384 F.2d 357
Lawrence Paula SNOWDEN, Appellant,
UNITED STATES of America, Appellee.
United States Court of Appeals Fifth Circuit.
October 16, 1967.
James F. Mulla, Jr., New Orleans, La., for appellant.
John C. Ciolino, Asst. U. S. Atty., New Orleans, La., for appellee.
Before WISDOM and GODBOLD, Circuit Judges, and McRAE, District Judge.
The appellant, Lawrence P. Snowden, was convicted on both counts of a two-count indictment charging unlawful sale of narcotics in violation of 26 U.S.C. §§ 4704(a) and 4705(a). Snowden now, for the first time, attacks the indictment on the ground that the identity of the purchaser was not shown and contends that this renders the indictment insufficient under Rule 7(c) of the Federal Rules of Criminal Procedure. We rejected this contention in Borroto v. United States, 5 Cir. 1964, 338 F.2d 60, and, in keeping with this decision and those of the four other Circuits that have considered this issue,1 continue to do so.
Snowden asserts that the decisions in the other Circuits apply only to collateral attacks on indictments and not to direct attacks, in which category the present case falls. Borroto did involve a direct attack, however. In any event, we perceive no distinction between direct and collateral attacks relevant to the present issue.
We find no substance in Snowden's assertion that the remarks of the prosecuting attorney in his closing argument were contrary to the facts and evidence and were prejudicial to him. As to his contention that the trial court committed error in failing to instruct the jury on entrapment, we find no evidence developed in the trial raising this issue. See Brainin v. United States, 5 Cir. 1963, 314 F.2d 460, reh. denied 5 Cir., 317 F.2d 69.
The judgment of the trial court is affirmed.
GODBOLD, Circuit Judge (dissenting).
I dissent. The defendant requested an instruction on entrapment, which was refused. In Brainin v. United States, 314 F.2d 460, rehearing denied, 317 F.2d 69 (5th Cir. 1963), relied on by the majority, the defendant did not ask an instruction and on appeal claimed there was entrapment as a matter of law.
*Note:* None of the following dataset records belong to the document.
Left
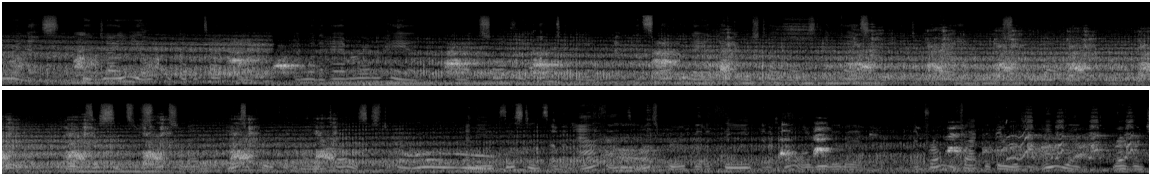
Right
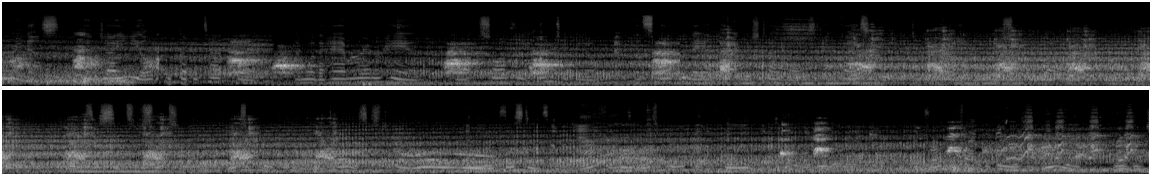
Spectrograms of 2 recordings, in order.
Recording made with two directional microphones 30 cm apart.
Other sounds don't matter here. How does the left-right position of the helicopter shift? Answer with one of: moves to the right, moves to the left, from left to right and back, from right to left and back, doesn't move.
moves to the right.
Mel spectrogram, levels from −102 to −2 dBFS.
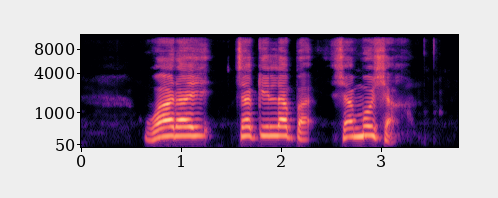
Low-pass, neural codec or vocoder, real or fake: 10.8 kHz; codec, 24 kHz, 3.1 kbps, DualCodec; fake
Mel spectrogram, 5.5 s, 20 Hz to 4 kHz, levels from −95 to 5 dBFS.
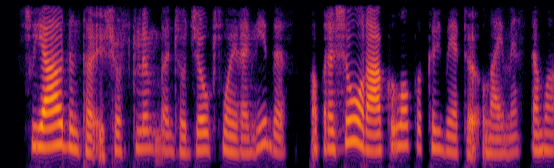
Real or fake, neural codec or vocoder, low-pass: fake; codec, 16 kHz, 0.5 kbps, X-Codec, HuBERT features, trained on LibriSpeech; 3.6 kHz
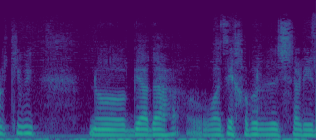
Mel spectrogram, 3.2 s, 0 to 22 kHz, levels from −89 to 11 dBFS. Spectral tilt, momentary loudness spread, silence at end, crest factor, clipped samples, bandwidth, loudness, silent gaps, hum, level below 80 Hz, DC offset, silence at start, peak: -6.5 dB/octave; 10 LU; 0 s; 12 dB; under 0.1%; 13.5 kHz; -37 LUFS; none; none; -58 dBFS; under 0.1%; 0 s; -22 dBFS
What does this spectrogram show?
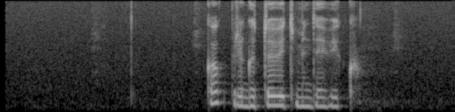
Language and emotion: Russian, neutral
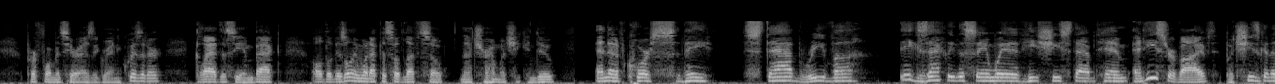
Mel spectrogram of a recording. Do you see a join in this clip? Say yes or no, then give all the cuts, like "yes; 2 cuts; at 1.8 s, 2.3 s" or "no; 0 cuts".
no; 0 cuts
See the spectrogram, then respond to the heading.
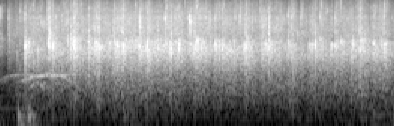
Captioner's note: applause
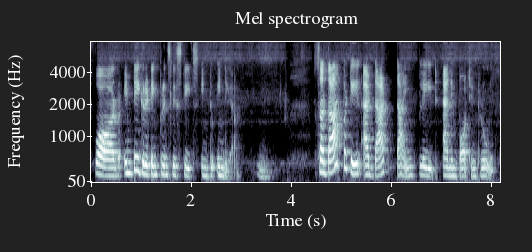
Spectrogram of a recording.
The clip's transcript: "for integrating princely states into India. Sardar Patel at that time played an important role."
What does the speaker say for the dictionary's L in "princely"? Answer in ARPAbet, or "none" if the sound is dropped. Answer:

This Court, in Suarez v. United States, 309 F.2d 709 (5th Cir. 1962), held that entrapment "is an issue to be decided by a jury, unless the evidence admits of no other interpretation but that the defendant was entrapped."
In Kivette v. United States, 230 F.2d 749 (5th Cir. 1956) this Court adopted the oft-quoted two-step analysis of entrapment cases which Judge Learned Hand had laid out in United States v. Sherman, 200 F.2d 880, 882-883 (2d Cir. 1952):
"Therefore in such cases two questions of fact arise: (1) did the agent induce the accused to commit the offence charged in the indictment; (2) if so, was the accused ready and willing without persuasion and was he awaiting any propitious opportunity to commit the offence. On the first question the accused has the burden; on the second the prosecution has it."
There was more than adequate evidence in this case to make a jury question on inducement. The government did not produce evidence sufficient to even make a jury question on predisposition.